Comorbidity in patients with chronic obstructive pulmonary disease in family practice: a cross sectional study
1 Multiprofessional Education Unit for Family and Community Care (South-east), Hacienda de Pavones, 271, Madrid, 28030, Spain
2 Multiprofessional Education Unit for Family and Community Care (Centre), Alberto Palacios, 22, Madrid, 28021, Spain
3 Medical Department, Praxair España, Orense, 11, Madrid, 28020, Spain
4 Telemedicine and e-Health Unit, Carlos III Institute of Health, Avda. Monforte de Lemos, 5, Madrid, 28029, Spain
5 Bioengineering and Telemedicine Unit, Puerta de Hierro University Teaching Hospital, Majadahonda, Madrid, Spain
BMC Family Practice 2013, 14:11 doi:10.1186/1471-2296-14-11Published: 16 January 2013
Chronic obstructive pulmonary disease (COPD) is frequent and often coexists with other diseases.

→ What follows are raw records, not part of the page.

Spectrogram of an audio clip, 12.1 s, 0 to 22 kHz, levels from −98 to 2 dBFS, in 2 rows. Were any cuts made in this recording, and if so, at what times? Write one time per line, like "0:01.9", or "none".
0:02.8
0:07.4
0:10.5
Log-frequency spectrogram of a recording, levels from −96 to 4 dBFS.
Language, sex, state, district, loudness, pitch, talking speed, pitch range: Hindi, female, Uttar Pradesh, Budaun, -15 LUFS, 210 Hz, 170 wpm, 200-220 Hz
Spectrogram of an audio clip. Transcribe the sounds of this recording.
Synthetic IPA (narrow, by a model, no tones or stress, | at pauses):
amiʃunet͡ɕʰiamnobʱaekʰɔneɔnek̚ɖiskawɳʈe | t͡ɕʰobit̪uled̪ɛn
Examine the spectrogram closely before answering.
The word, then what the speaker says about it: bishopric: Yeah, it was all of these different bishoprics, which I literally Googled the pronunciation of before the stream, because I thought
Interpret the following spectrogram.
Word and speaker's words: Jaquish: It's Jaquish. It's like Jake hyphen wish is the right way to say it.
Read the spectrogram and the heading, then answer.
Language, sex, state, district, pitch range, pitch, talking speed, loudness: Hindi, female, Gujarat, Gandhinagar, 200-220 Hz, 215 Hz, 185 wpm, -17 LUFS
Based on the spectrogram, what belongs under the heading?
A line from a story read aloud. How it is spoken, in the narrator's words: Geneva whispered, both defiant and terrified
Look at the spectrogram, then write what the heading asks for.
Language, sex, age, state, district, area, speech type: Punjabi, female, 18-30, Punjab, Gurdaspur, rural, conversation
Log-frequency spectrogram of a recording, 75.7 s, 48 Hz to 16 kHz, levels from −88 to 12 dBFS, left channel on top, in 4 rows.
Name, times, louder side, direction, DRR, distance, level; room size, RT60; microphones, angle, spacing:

The aim of this study was to quantify the prevalence of COPD and related chronic comorbidity among patients aged over 40 years visiting family practices in an area of Madrid.

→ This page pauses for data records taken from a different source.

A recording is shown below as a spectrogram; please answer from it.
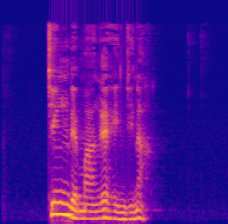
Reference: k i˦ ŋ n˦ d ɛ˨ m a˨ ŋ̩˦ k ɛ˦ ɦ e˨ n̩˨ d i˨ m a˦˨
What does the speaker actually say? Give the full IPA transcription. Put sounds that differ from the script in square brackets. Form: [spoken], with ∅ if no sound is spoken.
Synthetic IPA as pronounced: [t] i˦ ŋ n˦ d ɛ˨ m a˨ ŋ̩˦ [ɡ] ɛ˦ ɦ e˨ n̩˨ d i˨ [n] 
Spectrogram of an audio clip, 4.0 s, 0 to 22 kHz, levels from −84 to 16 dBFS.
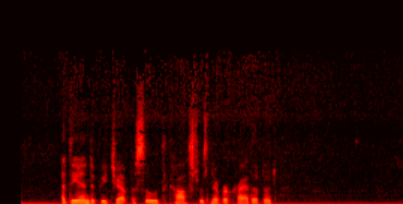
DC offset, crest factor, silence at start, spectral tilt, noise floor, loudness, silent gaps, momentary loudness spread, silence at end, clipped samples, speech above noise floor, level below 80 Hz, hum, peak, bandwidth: under 0.1%; 18 dB; 0.2 s; -4 dB/octave; -59 dBFS; -36 LUFS; none; 21 LU; 0 s; under 0.1%; 24 dB; -58 dBFS; none; -20 dBFS; 16.5 kHz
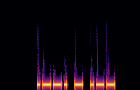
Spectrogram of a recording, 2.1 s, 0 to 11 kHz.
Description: Morse code, heard as a keyed tone, about 29 wpm, 700 Hz. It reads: PTW
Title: USA Call Sign Postfixes - 3 Letters 30wpm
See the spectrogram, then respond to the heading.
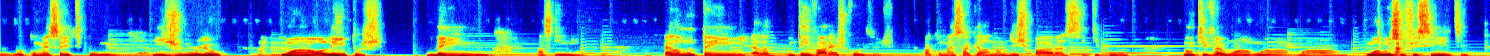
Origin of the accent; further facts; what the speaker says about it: Recife, Pernambuco, Brazil; eu tenho vinte e um anos, sou recifense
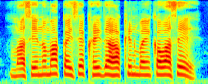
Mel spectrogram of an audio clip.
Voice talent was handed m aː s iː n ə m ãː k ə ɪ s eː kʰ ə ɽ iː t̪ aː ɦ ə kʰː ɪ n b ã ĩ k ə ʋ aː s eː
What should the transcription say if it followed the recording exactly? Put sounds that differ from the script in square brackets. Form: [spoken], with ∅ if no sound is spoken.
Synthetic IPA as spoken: m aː s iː n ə m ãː k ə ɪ s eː kʰ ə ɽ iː [d̪] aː ɦ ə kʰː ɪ n b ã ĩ k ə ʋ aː s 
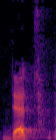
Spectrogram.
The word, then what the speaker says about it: debt: Dluhy jsou debt, mm, anebo debts. Pozor, to by tam vůbec, vůbec nesmí být. Ani trochu se nesmí vyslovovat.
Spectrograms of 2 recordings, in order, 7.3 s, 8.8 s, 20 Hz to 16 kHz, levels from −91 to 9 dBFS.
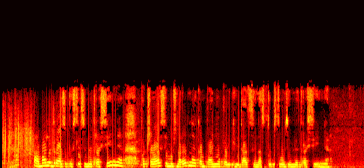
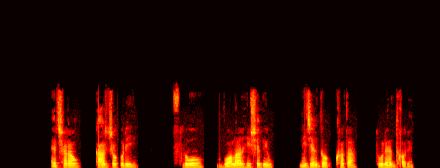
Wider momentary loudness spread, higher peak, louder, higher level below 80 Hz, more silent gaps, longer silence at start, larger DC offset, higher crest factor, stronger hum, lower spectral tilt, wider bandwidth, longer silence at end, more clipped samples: second, 6 LU vs 16 LU; about the same, -2 dBFS vs 0 dBFS; first, -17 LUFS vs -20 LUFS; first, -50 dBFS vs -64 dBFS; second, none vs 1.62-1.90 s, 2.77-3.45 s, 4.08-4.32 s, 5.48-5.97 s, 6.63-6.70 s, 7.15-7.51 s; second, 0.05 s vs 1 s; neither; about the same, 16 dB vs 20 dB; neither; about the same, -4.5 dB/octave vs -5 dB/octave; about the same, 8.4 kHz vs 8 kHz; about the same, 0.65 s vs 0.55 s; neither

An observational, descriptive, cross-sectional study was conducted in a health area of the Madrid Autonomous Region (Comunidad Autónoma de Madrid). The practice population totalled 198,670 persons attended by 129 Family Physicians (FPs), and the study population was made up of persons over the age of 40 years drawn from this practice population. Patients were deemed to have COPD if this diagnosis appeared on their clinical histories. Prevalence of COPD; prevalence of a further 25 chronic diseases in patients with COPD; and standardised prevalence ratios, were calculated.
Prevalence of COPD in family medicine was 3.2% (95% CI 3.0–3.3) overall, 5.3% among men and 1.4% among women; 90% of patients presented with comorbidity, with a mean of 4 ± 2.04 chronic diseases per patient, with the most prevalent related diseases being arterial hypertension (52%), disorders of lipid metabolism (34%), obesity (25%), diabetes (20%) and arrhythmia (15%). After controlling for age and sex, the observed prevalence of the following ten chronic diseases was higher than expected: heart failure; chronic liver disease; asthma; generalised artherosclerosis; osteoporosis; ischaemic heart disease; thyroid disease; anxiety/depression; arrhythmia; and obesity.
Patients with COPD, who are frequent in family practice, have a complex profile and pose a clinical and organisational challenge to FPs.